[EXTRACTED RECORDS Boundary: Start]
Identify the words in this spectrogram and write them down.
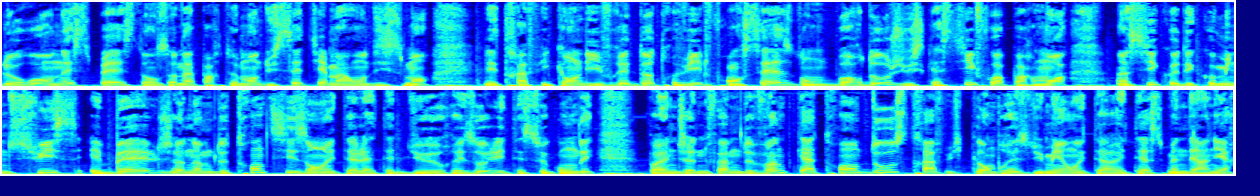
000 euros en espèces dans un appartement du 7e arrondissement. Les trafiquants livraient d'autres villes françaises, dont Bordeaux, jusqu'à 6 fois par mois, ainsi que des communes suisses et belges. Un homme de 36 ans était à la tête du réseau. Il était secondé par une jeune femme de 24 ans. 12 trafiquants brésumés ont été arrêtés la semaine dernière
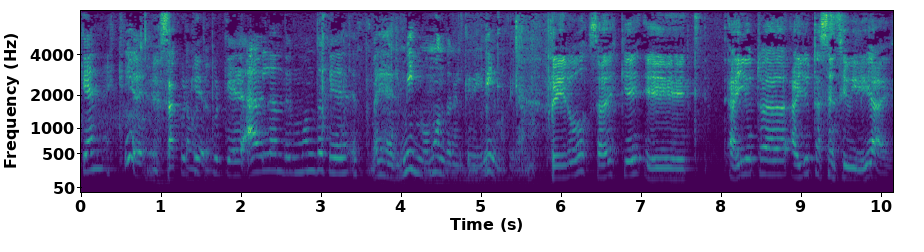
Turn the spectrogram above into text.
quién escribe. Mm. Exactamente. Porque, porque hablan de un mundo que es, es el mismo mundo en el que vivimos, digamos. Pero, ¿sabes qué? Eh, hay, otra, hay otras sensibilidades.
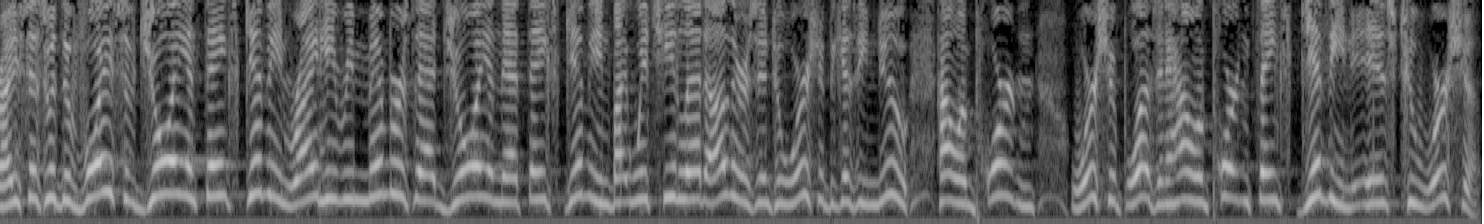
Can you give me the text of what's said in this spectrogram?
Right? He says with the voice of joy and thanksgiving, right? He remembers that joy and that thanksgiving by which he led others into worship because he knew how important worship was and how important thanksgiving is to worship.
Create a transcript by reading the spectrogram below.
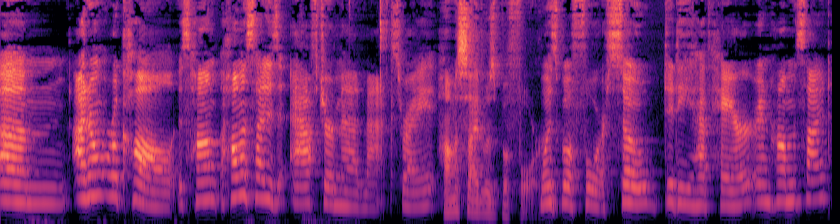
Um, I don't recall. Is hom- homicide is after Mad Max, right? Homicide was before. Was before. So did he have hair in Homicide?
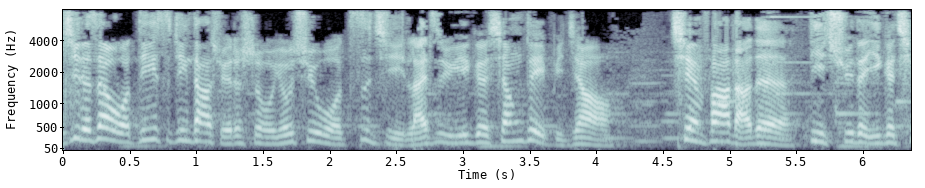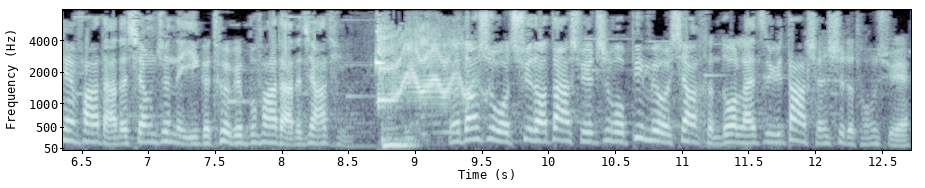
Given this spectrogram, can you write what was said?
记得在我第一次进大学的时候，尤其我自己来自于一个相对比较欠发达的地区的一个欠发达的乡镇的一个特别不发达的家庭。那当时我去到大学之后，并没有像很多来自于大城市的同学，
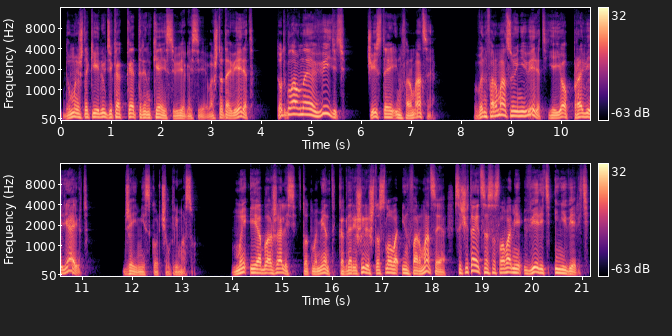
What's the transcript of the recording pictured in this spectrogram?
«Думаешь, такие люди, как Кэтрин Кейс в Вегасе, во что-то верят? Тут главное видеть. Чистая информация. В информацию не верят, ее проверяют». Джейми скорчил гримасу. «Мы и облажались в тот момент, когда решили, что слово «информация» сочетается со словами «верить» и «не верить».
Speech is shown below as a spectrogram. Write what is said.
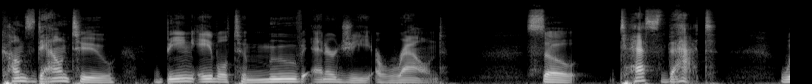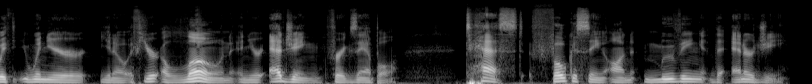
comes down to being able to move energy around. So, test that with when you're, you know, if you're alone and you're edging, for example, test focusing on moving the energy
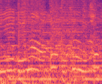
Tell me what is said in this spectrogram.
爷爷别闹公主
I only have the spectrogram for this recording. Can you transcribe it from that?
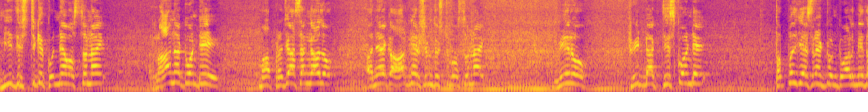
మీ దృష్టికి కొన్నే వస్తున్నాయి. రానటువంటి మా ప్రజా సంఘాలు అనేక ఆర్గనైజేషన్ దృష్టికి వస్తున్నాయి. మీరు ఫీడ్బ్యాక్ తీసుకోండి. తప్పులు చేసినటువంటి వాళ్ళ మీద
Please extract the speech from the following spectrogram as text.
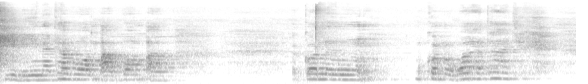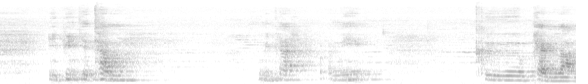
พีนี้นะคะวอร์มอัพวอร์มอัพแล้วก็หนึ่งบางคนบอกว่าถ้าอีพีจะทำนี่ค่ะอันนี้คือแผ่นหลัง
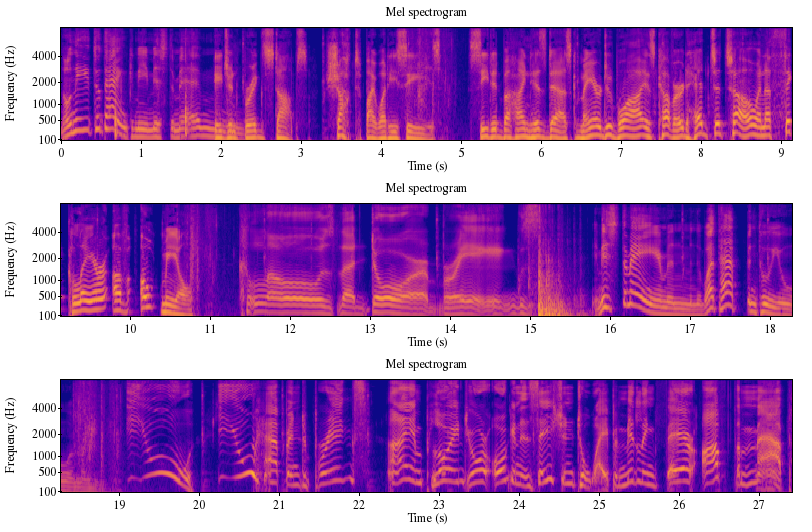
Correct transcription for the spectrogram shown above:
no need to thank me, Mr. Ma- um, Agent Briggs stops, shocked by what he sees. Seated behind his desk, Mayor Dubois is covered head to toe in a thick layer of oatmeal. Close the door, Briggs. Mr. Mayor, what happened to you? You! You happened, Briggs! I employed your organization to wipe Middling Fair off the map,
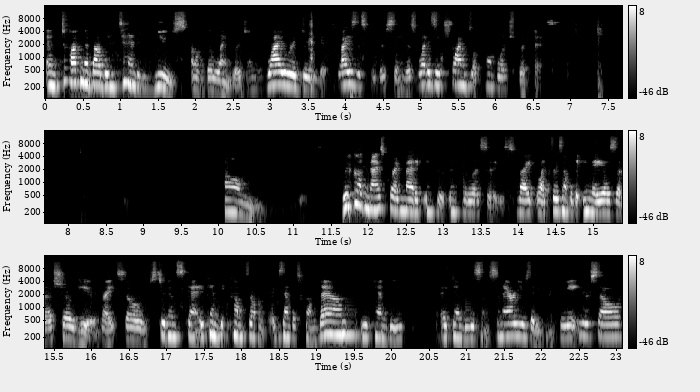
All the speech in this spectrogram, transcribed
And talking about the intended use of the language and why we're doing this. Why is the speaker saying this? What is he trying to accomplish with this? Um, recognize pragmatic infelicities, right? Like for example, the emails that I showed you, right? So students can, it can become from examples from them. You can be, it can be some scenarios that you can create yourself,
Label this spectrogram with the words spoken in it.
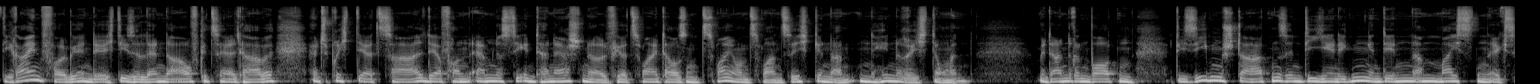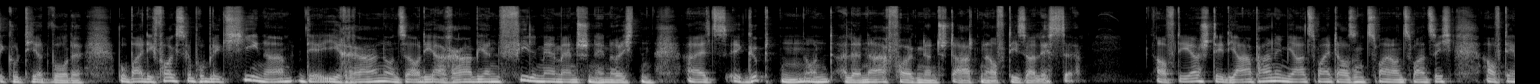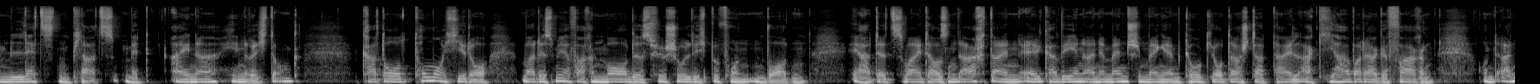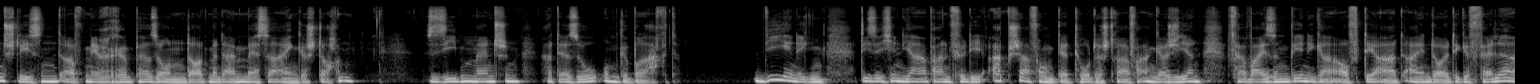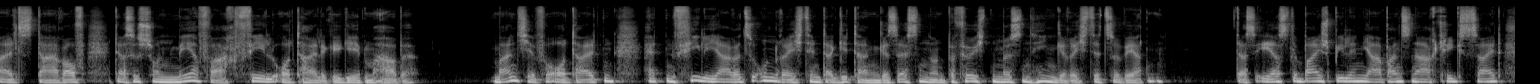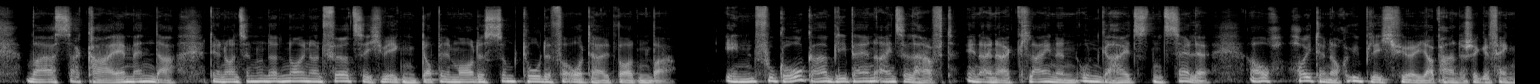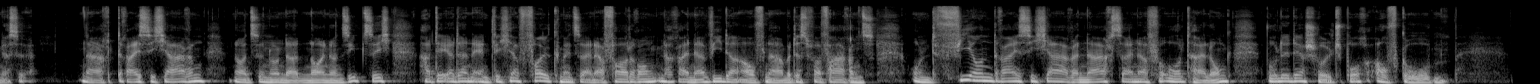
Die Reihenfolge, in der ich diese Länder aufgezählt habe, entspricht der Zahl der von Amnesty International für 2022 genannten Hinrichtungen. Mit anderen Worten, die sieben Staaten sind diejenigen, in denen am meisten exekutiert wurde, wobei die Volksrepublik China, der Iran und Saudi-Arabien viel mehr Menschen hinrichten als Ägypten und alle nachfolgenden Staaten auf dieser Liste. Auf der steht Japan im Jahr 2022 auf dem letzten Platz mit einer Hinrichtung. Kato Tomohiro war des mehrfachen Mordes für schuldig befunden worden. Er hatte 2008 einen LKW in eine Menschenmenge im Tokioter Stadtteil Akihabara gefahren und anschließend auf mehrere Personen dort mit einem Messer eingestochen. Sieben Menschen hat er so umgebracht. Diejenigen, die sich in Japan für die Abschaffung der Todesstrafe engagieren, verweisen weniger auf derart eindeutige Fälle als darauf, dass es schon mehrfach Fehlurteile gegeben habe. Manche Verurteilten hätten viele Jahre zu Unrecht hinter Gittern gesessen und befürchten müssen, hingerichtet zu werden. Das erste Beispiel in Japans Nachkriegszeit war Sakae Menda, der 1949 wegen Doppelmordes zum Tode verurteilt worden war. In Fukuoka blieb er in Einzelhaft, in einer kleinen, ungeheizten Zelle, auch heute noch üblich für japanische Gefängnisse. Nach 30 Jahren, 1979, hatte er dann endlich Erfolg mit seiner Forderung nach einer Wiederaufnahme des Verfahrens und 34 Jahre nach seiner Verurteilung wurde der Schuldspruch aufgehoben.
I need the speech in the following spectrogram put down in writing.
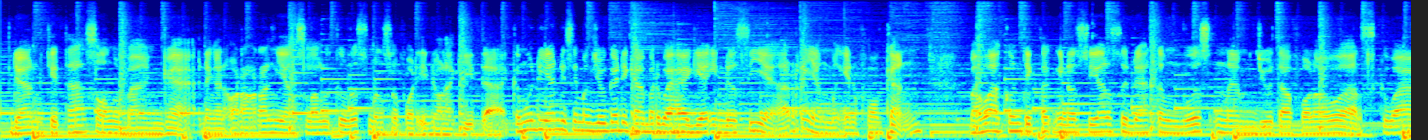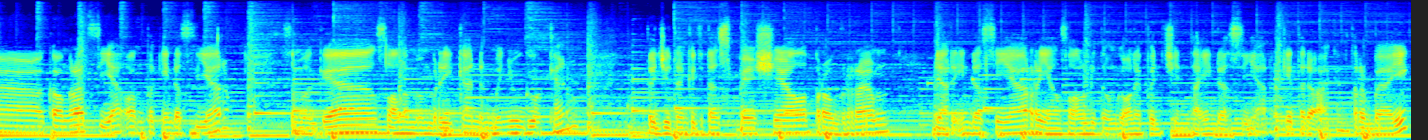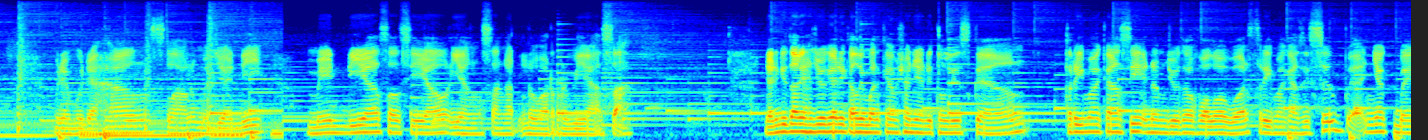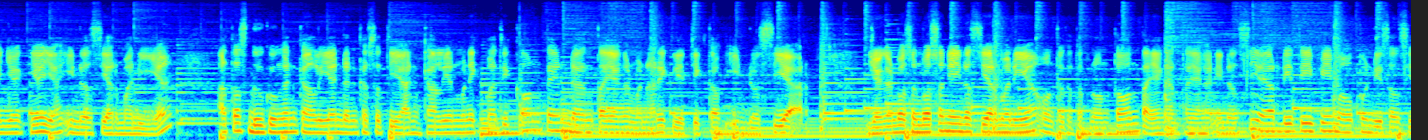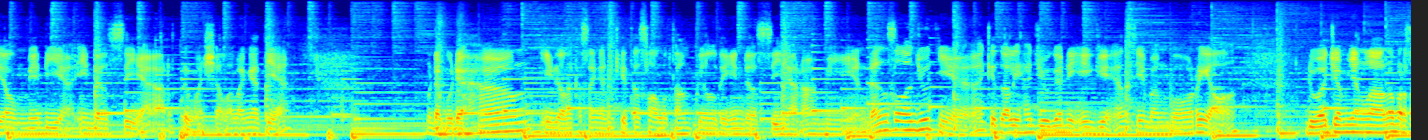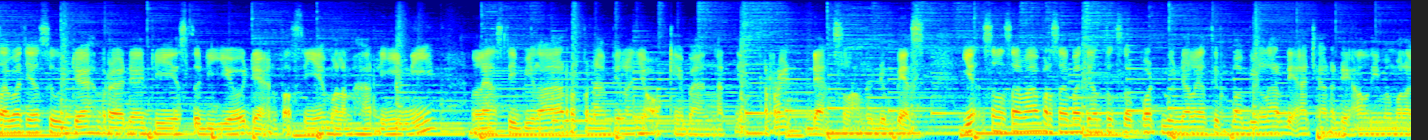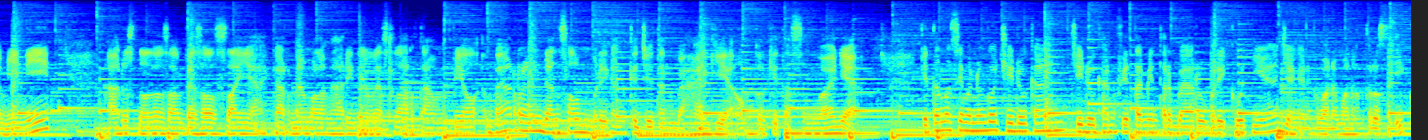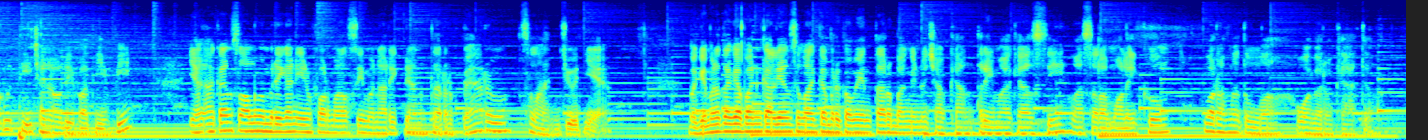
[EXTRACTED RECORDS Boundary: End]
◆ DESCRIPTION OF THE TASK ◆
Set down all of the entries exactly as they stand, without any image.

◆ SOLUTION BELOW ◆
Identify the words in this spectrogram and write them down.
000 euros en espèces dans un appartement du 7e arrondissement. Les trafiquants livraient d'autres villes françaises, dont Bordeaux, jusqu'à 6 fois par mois, ainsi que des communes suisses et belges. Un homme de 36 ans était à la tête du réseau. Il était secondé par une jeune femme de 24 ans. 12 trafiquants brésumés ont été arrêtés la semaine dernière
Turn the spectrogram above into text.
quién escribe. Mm. Exactamente. Porque, porque hablan de un mundo que es, es el mismo mundo en el que vivimos, digamos. Pero, ¿sabes qué? Eh, hay, otra, hay otras sensibilidades.
Can you give me the text of what's said in this spectrogram?
Right? He says with the voice of joy and thanksgiving, right? He remembers that joy and that thanksgiving by which he led others into worship because he knew how important worship was and how important thanksgiving is to worship.
Create a transcript by reading the spectrogram below.
Um, I don't recall. Is hom- homicide is after Mad Max, right? Homicide was before. Was before. So did he have hair in Homicide?
Given this spectrogram, can you write what was said?
记得在我第一次进大学的时候，尤其我自己来自于一个相对比较欠发达的地区的一个欠发达的乡镇的一个特别不发达的家庭。那当时我去到大学之后，并没有像很多来自于大城市的同学，
What's the transcript of the recording pictured in this spectrogram?
«Думаешь, такие люди, как Кэтрин Кейс в Вегасе, во что-то верят? Тут главное видеть. Чистая информация. В информацию не верят, ее проверяют». Джейми скорчил гримасу. «Мы и облажались в тот момент, когда решили, что слово «информация» сочетается со словами «верить» и «не верить».
Speech is shown below as a spectrogram. Write what is said.
comes down to being able to move energy around. So, test that with when you're, you know, if you're alone and you're edging, for example, test focusing on moving the energy
Tell me what is said in this spectrogram.
爷爷别闹公主
I only have the spectrogram for this recording. Can you transcribe it from that?
మీ దృష్టికి కొన్నే వస్తున్నాయి. రానటువంటి మా ప్రజా సంఘాలు అనేక ఆర్గనైజేషన్ దృష్టికి వస్తున్నాయి. మీరు ఫీడ్బ్యాక్ తీసుకోండి. తప్పులు చేసినటువంటి వాళ్ళ మీద
Please extract the speech from the following spectrogram as text.
พีนี้นะคะวอร์มอัพวอร์มอัพแล้วก็หนึ่งบางคนบอกว่าถ้าอีพีจะทำนี่ค่ะอันนี้คือแผ่นหลัง
Correct transcription for the spectrogram shown above:
no need to thank me, Mr. Ma- um, Agent Briggs stops, shocked by what he sees. Seated behind his desk, Mayor Dubois is covered head to toe in a thick layer of oatmeal. Close the door, Briggs. Mr. Mayor, what happened to you? You! You happened, Briggs! I employed your organization to wipe Middling Fair off the map,
All the speech in this spectrogram, transcribed
And talking about the intended use of the language and why we're doing this. Why is the speaker saying this? What is he trying to accomplish with this? Um, recognize pragmatic infelicities, right? Like for example, the emails that I showed you, right? So students can, it can become from examples from them. You can be, it can be some scenarios that you can create yourself,
Label this spectrogram with the words spoken in it.
Die Reihenfolge, in der ich diese Länder aufgezählt habe, entspricht der Zahl der von Amnesty International für 2022 genannten Hinrichtungen. Mit anderen Worten, die sieben Staaten sind diejenigen, in denen am meisten exekutiert wurde, wobei die Volksrepublik China, der Iran und Saudi-Arabien viel mehr Menschen hinrichten als Ägypten und alle nachfolgenden Staaten auf dieser Liste. Auf der steht Japan im Jahr 2022 auf dem letzten Platz mit einer Hinrichtung. Kato Tomohiro war des mehrfachen Mordes für schuldig befunden worden. Er hatte 2008 einen LKW in eine Menschenmenge im Tokioter Stadtteil Akihabara gefahren und anschließend auf mehrere Personen dort mit einem Messer eingestochen. Sieben Menschen hat er so umgebracht. Diejenigen, die sich in Japan für die Abschaffung der Todesstrafe engagieren, verweisen weniger auf derart eindeutige Fälle als darauf, dass es schon mehrfach Fehlurteile gegeben habe. Manche Verurteilten hätten viele Jahre zu Unrecht hinter Gittern gesessen und befürchten müssen, hingerichtet zu werden. Das erste Beispiel in Japans Nachkriegszeit war Sakae Menda, der 1949 wegen Doppelmordes zum Tode verurteilt worden war. In Fukuoka blieb er in Einzelhaft, in einer kleinen, ungeheizten Zelle, auch heute noch üblich für japanische Gefängnisse. Nach 30 Jahren, 1979, hatte er dann endlich Erfolg mit seiner Forderung nach einer Wiederaufnahme des Verfahrens und 34 Jahre nach seiner Verurteilung wurde der Schuldspruch aufgehoben.
I need the speech in the following spectrogram put down in writing.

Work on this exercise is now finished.